Where do summer flounder go in the winter?

Answered by Willian Lymon

In the winter months, summer flounder, also known as fluke, retreat to the deep ocean waters where they seek shelter and remain relatively inactive. This migration to the deeper waters is primarily driven by the need for the fish to spawn and ensure the survival of their species. The deep ocean waters provide a suitable environment for the spawning process, as they offer the necessary conditions for the eggs to develop and hatch successfully.

During this time, the fluke populations are scattered throughout the vast expanses of the ocean, with individuals occupying different depths and areas. They tend to seek out areas with relatively stable temperatures and adequate food sources to sustain them during this period of reduced activity.

As spring approaches and the water temperatures begin to rise, fluke start their journey back towards the inshore waters. This migration is influenced by several factors, including the availability of food, the changing water temperatures, and the instinctual need to find suitable habitats for the next stage of their life cycle.

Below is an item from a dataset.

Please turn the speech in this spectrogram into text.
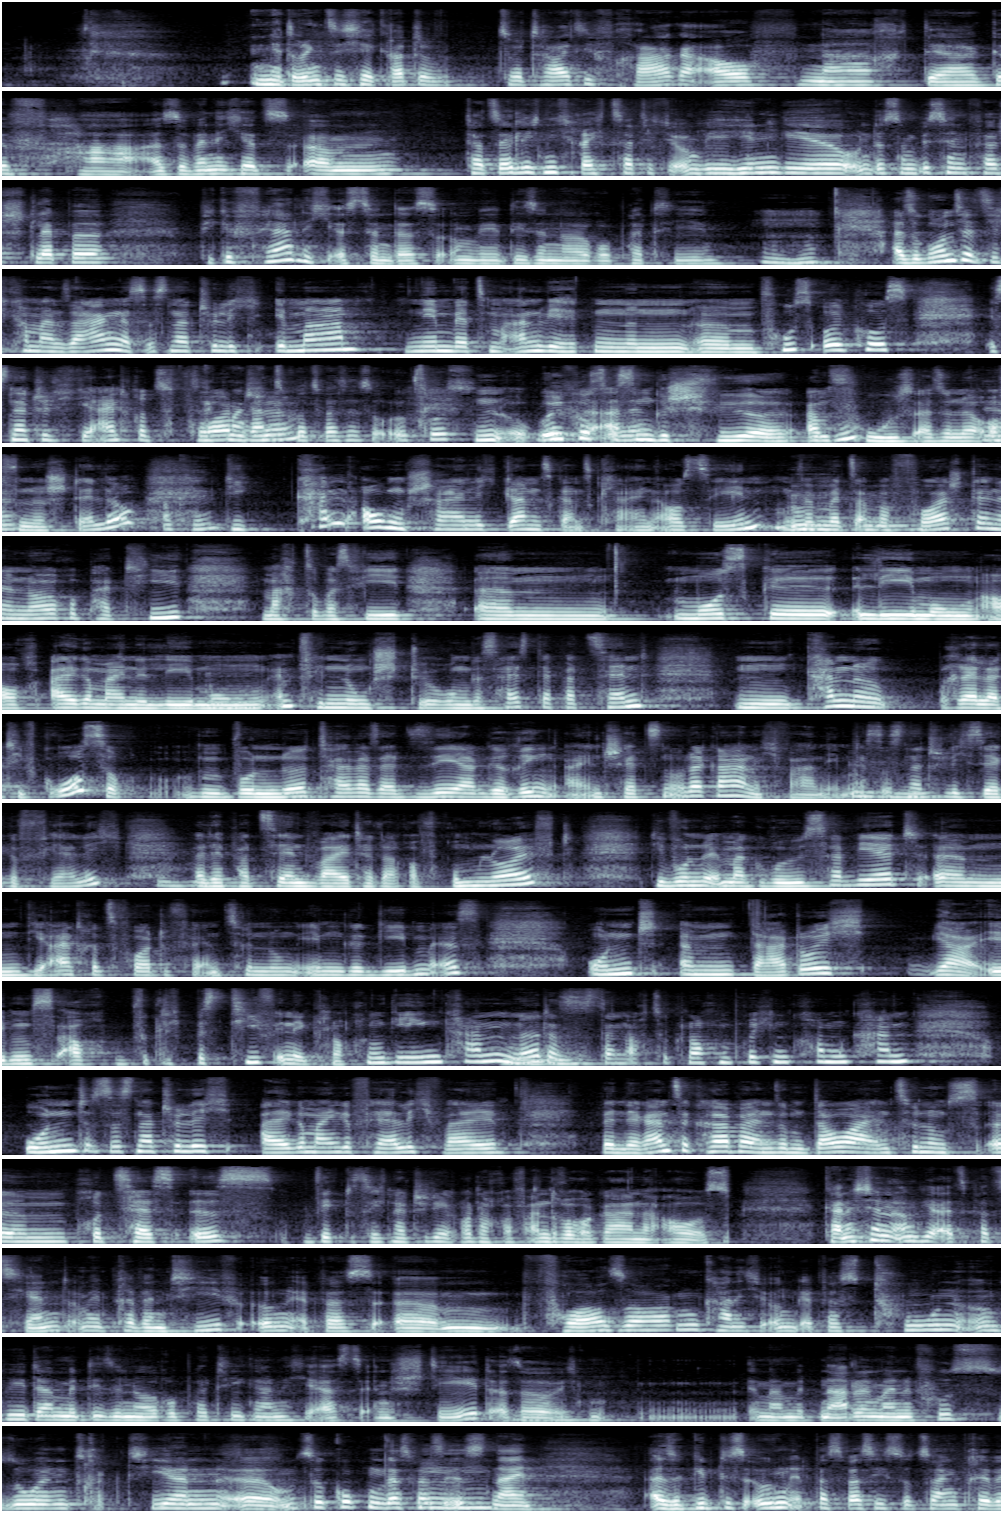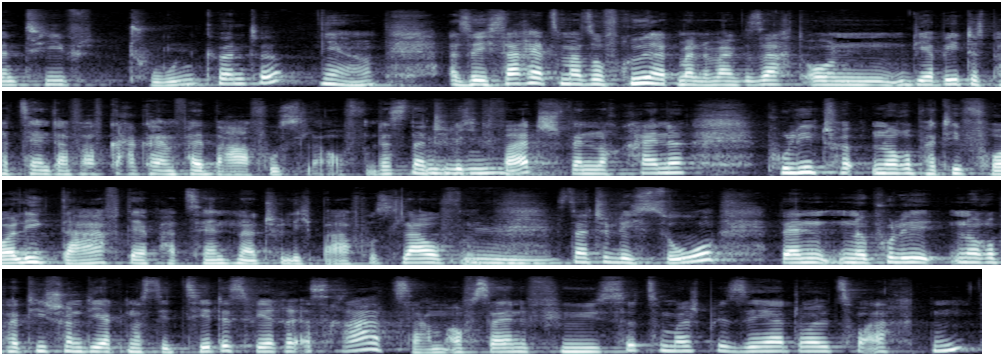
Mir drängt sich hier gerade total die Frage auf nach der Gefahr. Also wenn ich jetzt ähm, tatsächlich nicht rechtzeitig irgendwie hingehe und das so ein bisschen verschleppe, wie gefährlich ist denn das irgendwie, diese Neuropathie? Mhm. Also grundsätzlich kann man sagen, es ist natürlich immer, nehmen wir jetzt mal an, wir hätten einen ähm, Fußulkus, ist natürlich die Eintrittspforte. Sag mal ganz kurz, was ist Ulkus? Ein Ulkus ist ein Geschwür am mhm. Fuß, also eine ja. offene Stelle. Okay. Die kann augenscheinlich ganz, ganz klein aussehen. Und wenn wir jetzt aber mhm. vorstellen, eine Neuropathie macht sowas wie ähm, Muskellähmung, auch allgemeine Lähmung, mhm. Empfindungsstörungen. Das heißt, der Patient hm, kann eine relativ große Wunde teilweise als sehr gering einschätzen oder gar nicht wahrnehmen. Das mhm. ist natürlich sehr gefährlich, mhm. weil der Patient weiter darauf rumläuft, die Wunde immer größer wird, ähm, die Eintrittspforte für Entzündungen eben gegeben ist und ähm, dadurch ja eben es auch wirklich bis tief in den Knochen gehen kann, mhm. ne, dass es dann auch zu Knochenbrüchen kommen kann. Und es ist natürlich allgemein gefährlich, weil wenn der ganze Körper in so einem Dauerentzündungsprozess ist, wirkt es sich natürlich auch noch auf andere Organe aus. Kann ich denn irgendwie als Patient irgendwie präventiv irgendetwas ähm, vorsorgen? Kann ich irgendetwas tun, irgendwie, damit diese Neuropathie gar nicht erst entsteht? Also ich immer mit Nadeln meine Fußsohlen traktieren, äh, um zu gucken, dass was mhm. ist. Nein. Also gibt es irgendetwas, was ich sozusagen präventiv tun könnte? Ja, also ich sage jetzt mal so, früh hat man immer gesagt, oh, ein Diabetespatient darf auf gar keinen Fall barfuß laufen. Das ist natürlich mhm. Quatsch. Wenn noch keine Polyneuropathie vorliegt, darf der Patient natürlich barfuß laufen. Mhm. Ist natürlich so, wenn eine Polyneuropathie schon diagnostiziert ist, wäre es ratsam, auf seine Füße zum Beispiel sehr doll zu achten.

Fluke begin to move into the inshore waters, which include beaches, inlets, bays, estuaries, canals, and creeks, during the spring months. These areas provide a range of benefits for the fish, including abundant food sources, protection from predators, and suitable spawning grounds.

Once they have settled into the inshore waters, fluke will remain there until the autumn or even early winter. This extended stay allows them to take advantage of the rich feeding opportunities provided by the diverse ecosystems found in these areas. They will actively forage on small fish, crustaceans, and bottom-dwelling organisms, building up their energy reserves for the upcoming migration and spawning.

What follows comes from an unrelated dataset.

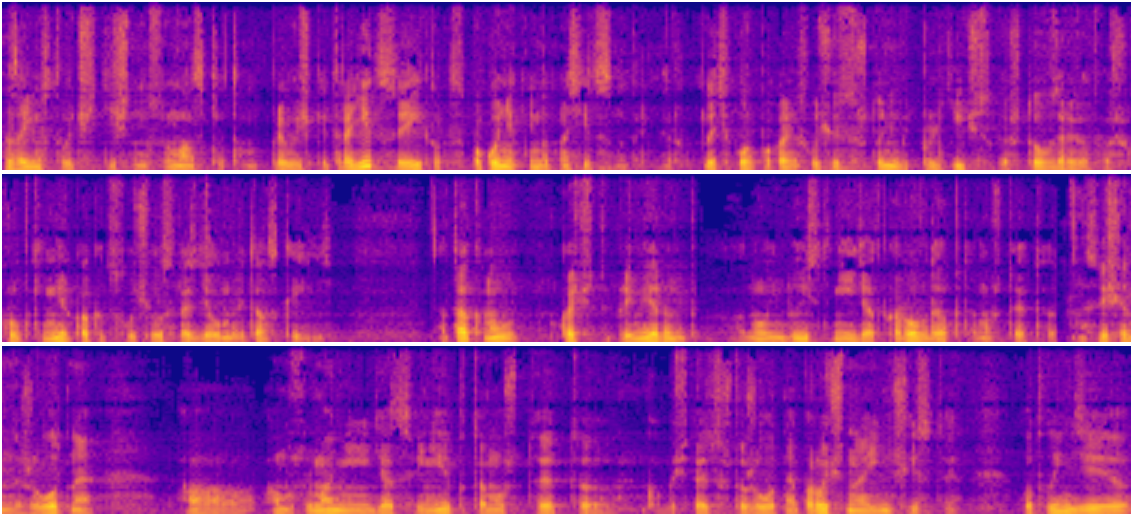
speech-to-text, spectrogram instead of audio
заимствовать частично мусульманские там, привычки и традиции и как-то спокойнее к ним относиться, например. До тех пор, пока не случится что-нибудь политическое, что взорвет ваш хрупкий мир, как это случилось с разделом Британской Индии. А так, ну, в качестве примера, ну, индуисты не едят коров, да, потому что это священное животное – а, а мусульмане не едят свиней, потому что это, как бы считается, что животное порочное и нечистое. Вот в Индии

It is worth noting that the exact timing and duration of their stay in the inshore waters can vary depending on various environmental factors, including water temperature, availability of prey, and the individual fish’s reproductive cycle. Some fluke may stay in these areas for a shorter period, while others may linger longer before returning to the deep ocean waters.

Personal experiences with fluke migration can vary depending on the geographical location and individual encounters. For example, as someone living near the coast, I have had the opportunity to observe the arrival of fluke in the inshore waters during the spring months. It is always an exciting time, as these fish bring a sense of renewal and abundance to the local ecosystems.

Summer flounder, or fluke, migrate from the deep ocean waters where they spend the winter to the inshore waters during the spring months. They seek out areas along beaches, inlets, bays, estuaries, canals, and creeks, where they stay until the autumn or early winter. This migration is driven by the need for spawning and the availability of suitable habitats and food sources. Understanding the movements of fluke is essential for fisheries management and conservation efforts to ensure the sustainability of their populations.